Tuesday, October 26, 2010
Mom sat clutching the reigns in both hands as she slowly drove the rake across the field with her friend, Mary, walking alongside to keep her company. No one knows for sure what caused the horses to spook. Perhaps one of them got stung by a bee. In the blink of an eye their placid, tail-swishing plod became a confused jangle of stamping hooves and tossing heads. Mom was struggling to get the team under control when they bolted. She was thrown completely out of the seat and fell under the rake still grasping the reigns. Mary screamed and kept on screaming, which did not have a particularly calming effect on the runaway horses. Mom had no thought to spare for her friend. She knew with a sickening certainty that if she let go of the reigns it would mean getting caught in the tines of the rake as it was dragged over her by the fleeing team. She held on with a desperation born of fear as she was bounced across the rough stubble of the hay field with the rake looming over her. It was one of those situations where every second lasts an age. With the horses showing no signs of slowing she could feel her last strength draining away and she knew she couldn’t hold on any longer.

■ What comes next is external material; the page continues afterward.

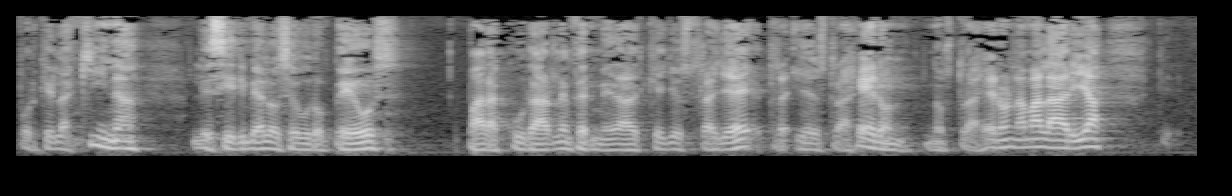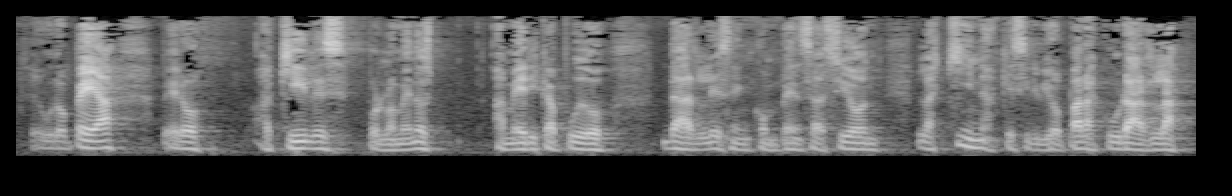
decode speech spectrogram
porque la quina le sirve a los europeos para curar la enfermedad que ellos, ellos trajeron. Nos trajeron la malaria europea, pero aquí les, por lo menos América pudo darles en compensación la quina que sirvió para curarla.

She closed her eyes as the reigns slipped out of her grasping fingers, convinced she was about to be mangled terribly. At that precise moment the tongue broke with a splintering crack, the jagged end catching in the dry earth and flipping the entire rake up and over to land upside down on the backs of the two horses. It stopped them cold and they stood sweating and trembling, shocked into immobility. It took a few moments for help to arrive, enough time for Mom to realize that she wasn’t dead after all. When she finally understood what actually happened she couldn’t believe how lucky she’d been. The timing was incredible. The whole thing could have ended very badly but apart from scrapes and bruises she came out of it all in one piece. I’m not so sure about luck though. I’ve always believed it was a miracle.